The absence of the ever-competitive Kiwis removes one barrier to the top spot of the podium for two leading contenders – both with strong Hampshire coast connections.

Warsash’s Ian Walker and his Abu Dhabi Ocean Racing team are back for the second time and determined to erase memories of the last event which saw them dismasted within hours of the start from Alicante and a fifth-place finish.

Even more enticing, however, is the prospect of the all-female Team SCA taking top honours, led by Portsmouth-born Sam Davies.

The SCA crew were due to arrive in Newport, Rhode Island, today at the end of the first stage of a double trans-Atlantic training voyage.

Davies is somewhat coyly listed as the ‘person in charge’ but looks to be in the box seat for the skipper’s job.

The multi-national SCA crew also includes Davies’ friend and fellow solo racing star Dee Caffari, from Titchfield, while Hamble meteorologist Libby Greenhalgh is trialling as navigator.

The entry marks the first all-woman crew since the 2001-02 and 1997-98 editions and the 25th anniversary since Tracy Edwards’ groundbreaking exploits aboard Maiden in 1989-90.

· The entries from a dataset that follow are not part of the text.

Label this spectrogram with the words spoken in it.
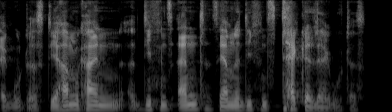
der gut ist. Die haben keinen Defense-End, sie haben einen Defense-Tackle, der gut ist.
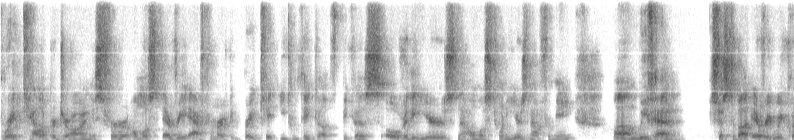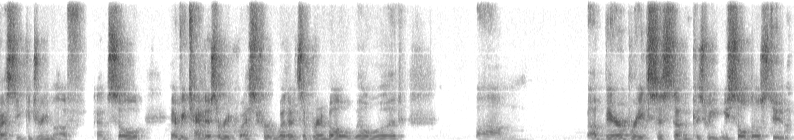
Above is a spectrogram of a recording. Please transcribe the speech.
brake caliper drawings for almost every aftermarket brake kit you can think of because over the years now almost 20 years now for me um, we've had just about every request you could dream of. And so every time there's a request for whether it's a brembo a Wilwood um, a Baer brake system because we, we sold those too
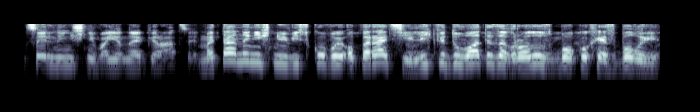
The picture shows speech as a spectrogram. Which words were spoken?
Цель нинішньої воєнної операції Мета нинішньої військової операції ліквідувати загрозу з боку Хезболи.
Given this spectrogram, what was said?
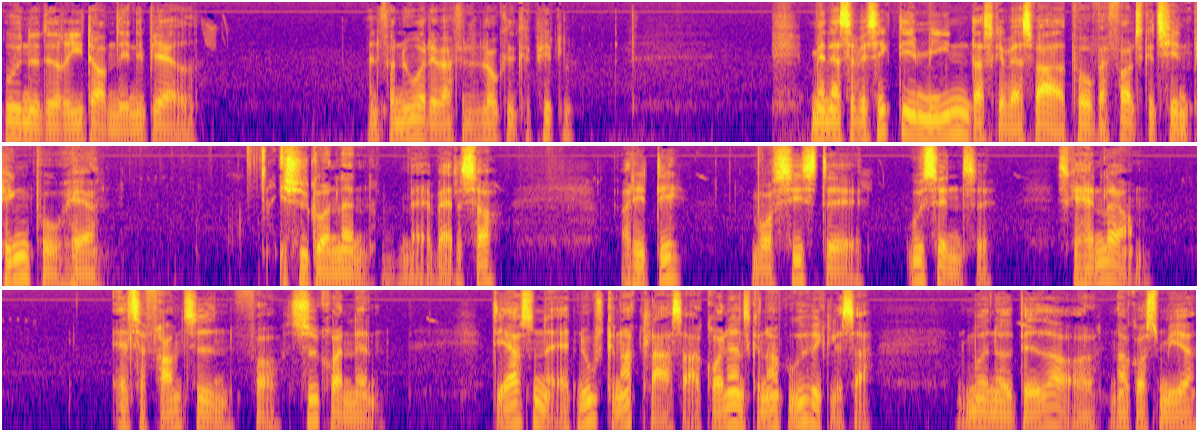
udnyttede rigdommen inde i bjerget. Men for nu er det i hvert fald et lukket kapitel. Men altså, hvis ikke det er minen, der skal være svaret på, hvad folk skal tjene penge på her i Sydgrønland, hvad, hvad er det så? Og det er det, vores sidste øh, udsendelse skal handle om. Altså fremtiden for Sydgrønland. Det er sådan, at nu skal nok klare sig, og Grønland skal nok udvikle sig mod noget bedre og nok også mere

The last two female-crewed entries were, in reality, second-string entries having to work in the shadow of their male team counterparts, and were both last in their respective races.

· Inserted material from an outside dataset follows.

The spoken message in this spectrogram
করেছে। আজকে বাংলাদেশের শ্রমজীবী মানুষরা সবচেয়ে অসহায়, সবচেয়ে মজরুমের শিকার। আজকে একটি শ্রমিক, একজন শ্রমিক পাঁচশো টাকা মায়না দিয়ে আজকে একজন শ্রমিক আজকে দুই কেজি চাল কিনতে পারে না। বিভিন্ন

SCA, though, has a very different ethos.

The boat – one of the new Volvo One-Design 65-footers – was the first on the water and has top-line shore support and backing from their Swedish global hygiene and forest products sponsor.

‘This is a great opportunity for women’s sailing and it is the right time to do it with the change in the Volvo Ocean Race rule,’ said Davies.

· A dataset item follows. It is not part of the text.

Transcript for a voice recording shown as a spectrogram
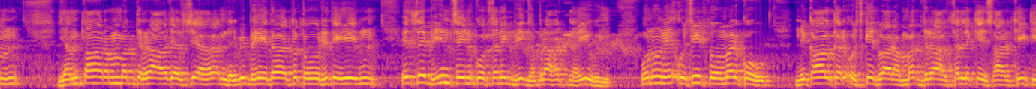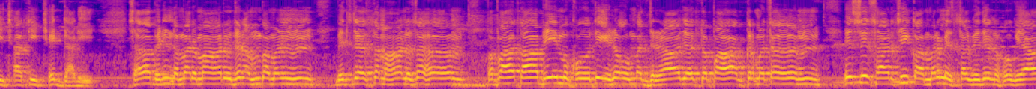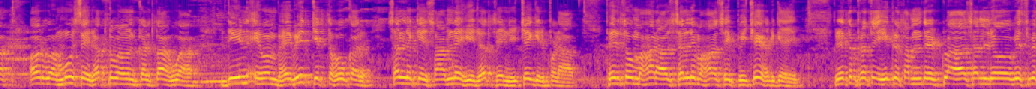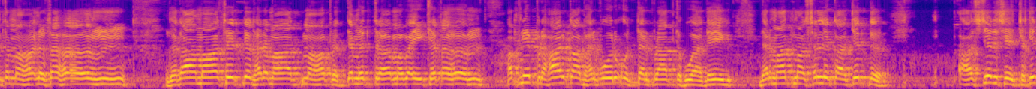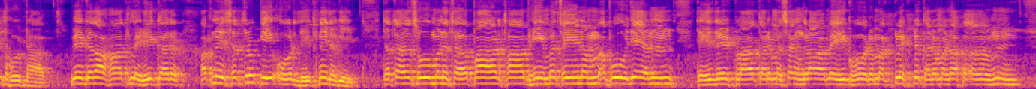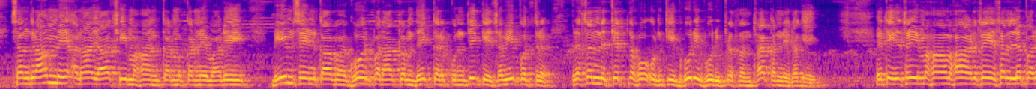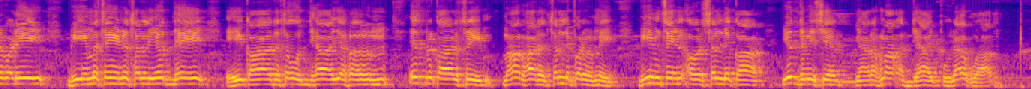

‘With the top-level coaching structure and technical team that is in place, this will help to fast track our learning curve and I really believe we have the opportunity to achieve some amazing results in the next race.’

That said, and Abu Dhabi aside, SCA will have to earn a place on the podium.

While two of the other teams so far announced – Dongfeng and Alvimedica – come to the race with limited experience, the other confirmed entry, Team Brunel, has it in spades.

The skipper of the Dutch entry, Bouwe Bekking, will be racing for the seventh time and has been runner-up twice before.

In addition, race organisers say further entries could yet be declared, though time is getting short.

With one-design yachts and limited and defined sail wardrobes, the Volvo this time offers a level playing field – and perhaps the chance of a British winner.